Let’s explore some of the health benefits of green tea further:
Catechins & Flavonoids
As mentioned, green tea contains various catechins (EGCG being the best known) and flavonoids, which are both examples of plant secondary metabolites. Secondary metabolites are compounds found in organisms that are not essential to immediate survival per se, but help the organism thrive by favourably affecting longevity, reproduction, aesthetics, and more. Interestingly, consuming secondary metabolites from plants have similar effects on us; while they aren’t essential to maintain life, they help improve our fertility, the quality of our skin, our resistance to disease, and may be linked to a longer, healthier life overall. Catechins and flavonoids also have antioxidant effects which may explain part of their function.
L-theanine is a compound that is great for Nervous Nellies, and is found in high amounts in green tea. It increases the calming neurotransmitter GABA in the brain and has been shown to have both anti-anxiety and anti-depressant effects . The presence of l-theanine can also counteract the stimulating effects of caffeine in green tea, providing smooth energy without the jitteriness. Apparently, l-theanine is found in highest concentrations in green tea from gyokuro leaves, which is a special shade-grown variety of the camellia sinensis plant.
Green tea consumption is correlated with a lower risk of various types of cancer [2,3,4], and it’s also being studied for its effects on the treatment of cancers. Although studies using actual live humans have been inconclusive, green tea catechins have been shown to inhibit cancerous cell activity via a variety of mechanisms that prevent abnormal cell growth [5,6,7,8].
There is some modest evidence to show that green tea can help with weight loss by accelerating metabolic rate . However, some experts argue that these benefits depend on the consumer being “caffeine naïve”. In other words, once the body is habituated to caffeine, the metabolism boosting effects may decrease.
Taking an EGCG extract may help to lower LDL cholesterol (the “bad” cholesterol)  and may help to raise HDL (the “good” cholesterol) .
Blood Sugar Regulation
One study showed that green tea catechins improved insulin sensitivity and glucose tolerance , which translates to more stable, less reactive blood sugar levels. Some theories suggest that green tea acts as a “carb blocker”, blunting the body’s reaction to dietary carbohydrates.
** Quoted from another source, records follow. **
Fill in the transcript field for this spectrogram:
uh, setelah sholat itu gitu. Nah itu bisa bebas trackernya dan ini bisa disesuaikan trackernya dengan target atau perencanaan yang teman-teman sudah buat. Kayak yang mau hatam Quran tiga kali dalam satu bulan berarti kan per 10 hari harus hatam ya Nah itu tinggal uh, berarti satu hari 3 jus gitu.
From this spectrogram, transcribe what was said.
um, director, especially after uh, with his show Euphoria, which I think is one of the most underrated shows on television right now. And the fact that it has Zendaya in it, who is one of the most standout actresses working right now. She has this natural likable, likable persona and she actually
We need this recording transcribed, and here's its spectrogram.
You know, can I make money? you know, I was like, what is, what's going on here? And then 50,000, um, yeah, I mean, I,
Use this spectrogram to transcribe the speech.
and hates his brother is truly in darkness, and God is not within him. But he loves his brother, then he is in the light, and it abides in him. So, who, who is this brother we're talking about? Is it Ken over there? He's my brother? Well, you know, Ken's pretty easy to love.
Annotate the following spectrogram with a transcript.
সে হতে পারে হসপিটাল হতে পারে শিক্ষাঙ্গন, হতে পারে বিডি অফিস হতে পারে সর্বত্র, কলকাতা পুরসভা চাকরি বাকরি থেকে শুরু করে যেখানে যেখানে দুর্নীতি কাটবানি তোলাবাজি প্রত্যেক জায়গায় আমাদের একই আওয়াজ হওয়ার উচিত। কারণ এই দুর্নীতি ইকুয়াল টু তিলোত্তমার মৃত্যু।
Skin Health & Acne
Consuming green tea improves overall skin quality and helps protect skin from UV damage , so drink it in the summer too. It’s great iced! For acne, topical application of a gel containing green tea extract showed a significant reduction in pimples . Theoretically, given its positive effects on insulin regulation and antioxidant capacities (two factors that can affect susceptibility to acne), it may make sense to take green tea internally for acne too.
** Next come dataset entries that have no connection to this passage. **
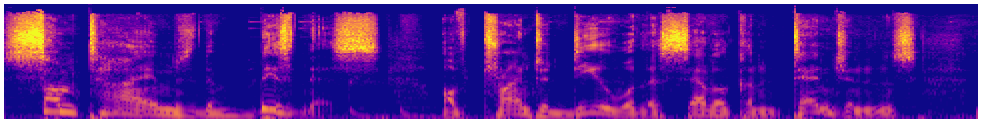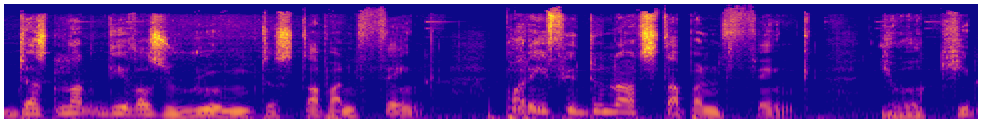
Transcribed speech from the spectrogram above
Sometimes the business of trying to deal with the several contentions does not give us room to stop and think. But if you do not stop and think, you will keep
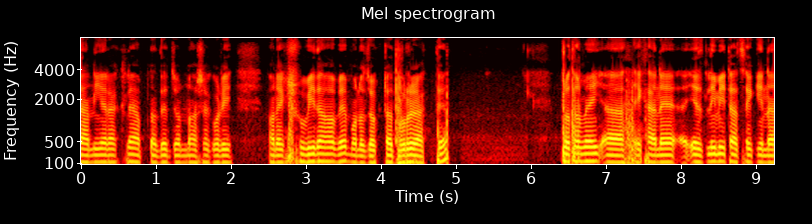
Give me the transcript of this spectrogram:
জানিয়ে রাখলে আপনাদের জন্য আশা করি অনেক সুবিধা হবে মনোযোগটা ধরে রাখতে। প্রথমেই এখানে এজ লিমিট আছে কিনা,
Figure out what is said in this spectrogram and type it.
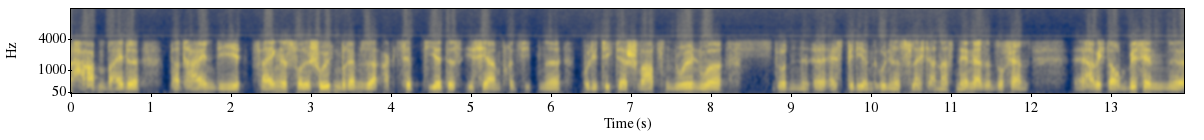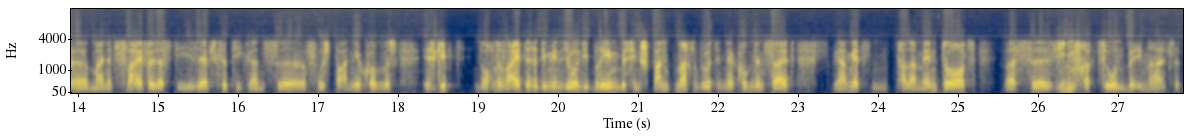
haben beide Parteien die verhängnisvolle Schuldenbremse akzeptiert. Das ist ja im Prinzip eine Politik der schwarzen Null, nur würden äh, SPD und Grüne das vielleicht anders nennen. Also insofern habe ich da auch ein bisschen äh, meine Zweifel, dass die Selbstkritik ganz äh, furchtbar angekommen ist. Es gibt noch eine weitere Dimension, die Bremen ein bisschen spannend machen wird in der kommenden Zeit. Wir haben jetzt ein Parlament dort, was äh, sieben Fraktionen beinhaltet.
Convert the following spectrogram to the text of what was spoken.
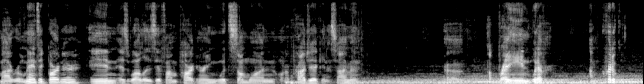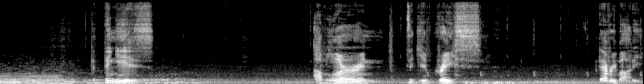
my romantic partner, and as well as if I'm partnering with someone on a project, an assignment, uh, a brand, whatever. I'm critical. The thing is, I've learned to give grace with everybody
Goodness gracious. Now let’s eat some:
Hope you’re inspired to experiment with this herbal panacea! Green tea is incredibly versatile in terms of both its culinary applications as well as its health benefits, so have fun and imbibe generously!
Alex Picot-Annand, BA (Psych), Registered Holistic Nutritionist & Certified Life Coach